### Records from a collection:
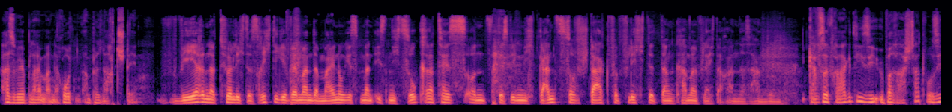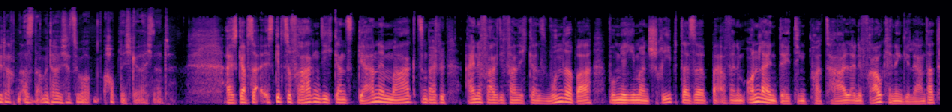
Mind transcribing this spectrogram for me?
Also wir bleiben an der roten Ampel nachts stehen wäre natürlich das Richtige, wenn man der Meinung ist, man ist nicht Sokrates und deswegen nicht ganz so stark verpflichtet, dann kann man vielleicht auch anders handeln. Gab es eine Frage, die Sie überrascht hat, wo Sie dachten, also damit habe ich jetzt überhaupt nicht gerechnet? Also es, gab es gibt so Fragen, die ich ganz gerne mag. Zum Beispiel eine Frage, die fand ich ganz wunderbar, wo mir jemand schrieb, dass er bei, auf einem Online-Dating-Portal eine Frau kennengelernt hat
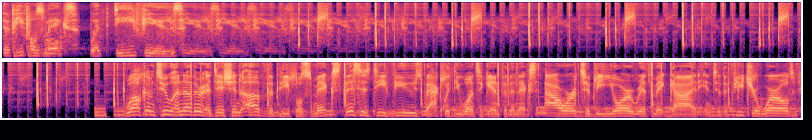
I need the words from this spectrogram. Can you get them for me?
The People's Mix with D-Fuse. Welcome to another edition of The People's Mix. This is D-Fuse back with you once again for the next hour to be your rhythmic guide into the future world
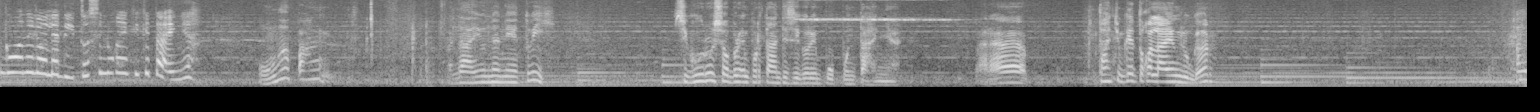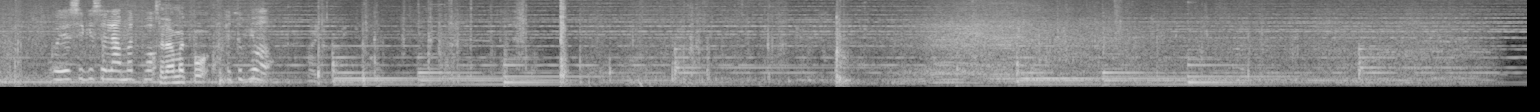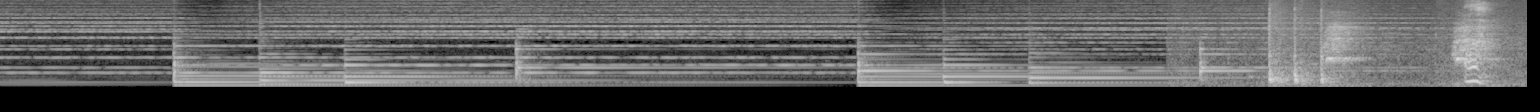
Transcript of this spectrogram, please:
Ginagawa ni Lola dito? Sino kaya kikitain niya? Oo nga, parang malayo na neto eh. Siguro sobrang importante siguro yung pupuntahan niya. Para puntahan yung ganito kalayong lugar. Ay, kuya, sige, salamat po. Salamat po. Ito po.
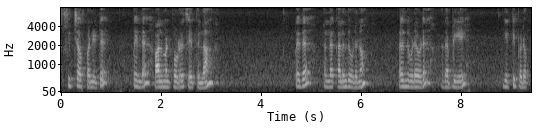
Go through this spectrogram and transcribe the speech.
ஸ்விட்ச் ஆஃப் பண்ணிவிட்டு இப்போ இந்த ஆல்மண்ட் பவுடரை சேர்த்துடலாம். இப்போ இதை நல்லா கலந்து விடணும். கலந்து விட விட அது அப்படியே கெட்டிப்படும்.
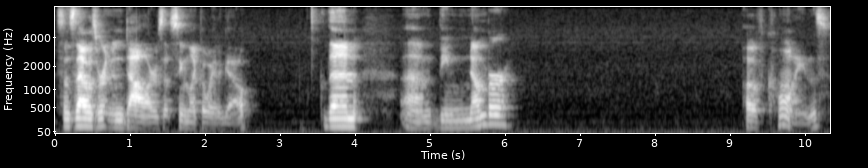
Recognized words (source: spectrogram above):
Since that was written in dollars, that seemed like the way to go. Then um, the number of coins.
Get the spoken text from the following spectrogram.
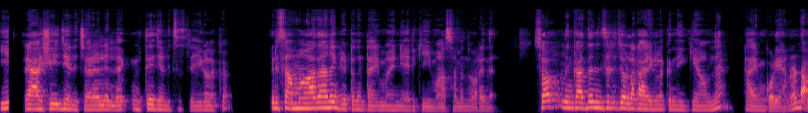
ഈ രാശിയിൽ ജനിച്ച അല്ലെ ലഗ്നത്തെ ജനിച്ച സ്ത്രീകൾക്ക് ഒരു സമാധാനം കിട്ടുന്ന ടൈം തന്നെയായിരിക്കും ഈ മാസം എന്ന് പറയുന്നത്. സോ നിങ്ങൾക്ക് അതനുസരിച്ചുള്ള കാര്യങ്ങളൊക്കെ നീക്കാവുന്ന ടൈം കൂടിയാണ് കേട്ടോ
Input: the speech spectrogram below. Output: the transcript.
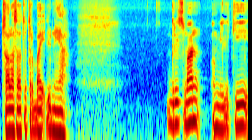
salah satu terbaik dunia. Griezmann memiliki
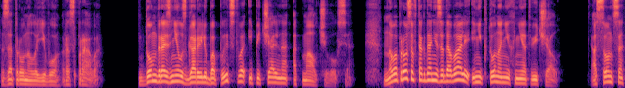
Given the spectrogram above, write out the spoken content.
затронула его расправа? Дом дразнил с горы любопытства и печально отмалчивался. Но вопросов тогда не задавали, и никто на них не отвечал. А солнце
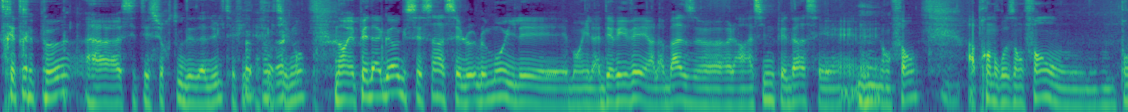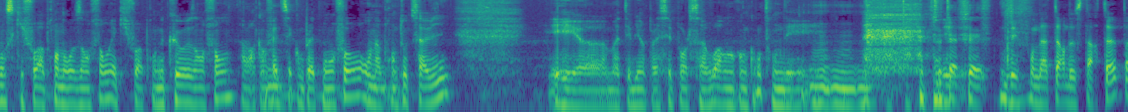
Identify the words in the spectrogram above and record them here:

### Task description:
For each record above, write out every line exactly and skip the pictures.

### Problem solution:
Mind transcribing this spectrogram for me?
Also wir bleiben an der roten Ampel nachts stehen wäre natürlich das Richtige, wenn man der Meinung ist, man ist nicht Sokrates und deswegen nicht ganz so stark verpflichtet, dann kann man vielleicht auch anders handeln. Gab es eine Frage, die Sie überrascht hat, wo Sie dachten, also damit habe ich jetzt überhaupt nicht gerechnet? Also es, gab es gibt so Fragen, die ich ganz gerne mag. Zum Beispiel eine Frage, die fand ich ganz wunderbar, wo mir jemand schrieb, dass er bei, auf einem Online-Dating-Portal eine Frau kennengelernt hat
I need the words from this spectrogram. Can you get them for me?
The People's Mix with D-Fuse. Welcome to another edition of The People's Mix. This is D-Fuse back with you once again for the next hour to be your rhythmic guide into the future world
Transcript of this spectrogram, please:
Ginagawa ni Lola dito? Sino kaya kikitain niya? Oo nga, parang malayo na neto eh. Siguro sobrang importante siguro yung pupuntahan niya. Para puntahan yung ganito kalayong lugar. Ay, kuya, sige, salamat po. Salamat po. Ito po.
Go through this spectrogram and transcribe the speech.
ஸ்விட்ச் ஆஃப் பண்ணிவிட்டு இப்போ இந்த ஆல்மண்ட் பவுடரை சேர்த்துடலாம். இப்போ இதை நல்லா கலந்து விடணும். கலந்து விட விட அது அப்படியே கெட்டிப்படும்.
Recognized words (source: spectrogram above):
Since that was written in dollars, that seemed like the way to go. Then um, the number of coins.
Get the spoken text from the following spectrogram.
ഈ രാശിയിൽ ജനിച്ച അല്ലെ ലഗ്നത്തെ ജനിച്ച സ്ത്രീകൾക്ക് ഒരു സമാധാനം കിട്ടുന്ന ടൈം തന്നെയായിരിക്കും ഈ മാസം എന്ന് പറയുന്നത്. സോ നിങ്ങൾക്ക് അതനുസരിച്ചുള്ള കാര്യങ്ങളൊക്കെ നീക്കാവുന്ന ടൈം കൂടിയാണ് കേട്ടോ
Input: the speech spectrogram below. Output: the transcript.
salah satu terbaik dunia. Griezmann memiliki
Given the spectrogram above, write out the spoken content.
затронула его расправа? Дом дразнил с горы любопытства и печально отмалчивался. Но вопросов тогда не задавали, и никто на них не отвечал. А солнце
Identify the words in the spectrogram above and record them here:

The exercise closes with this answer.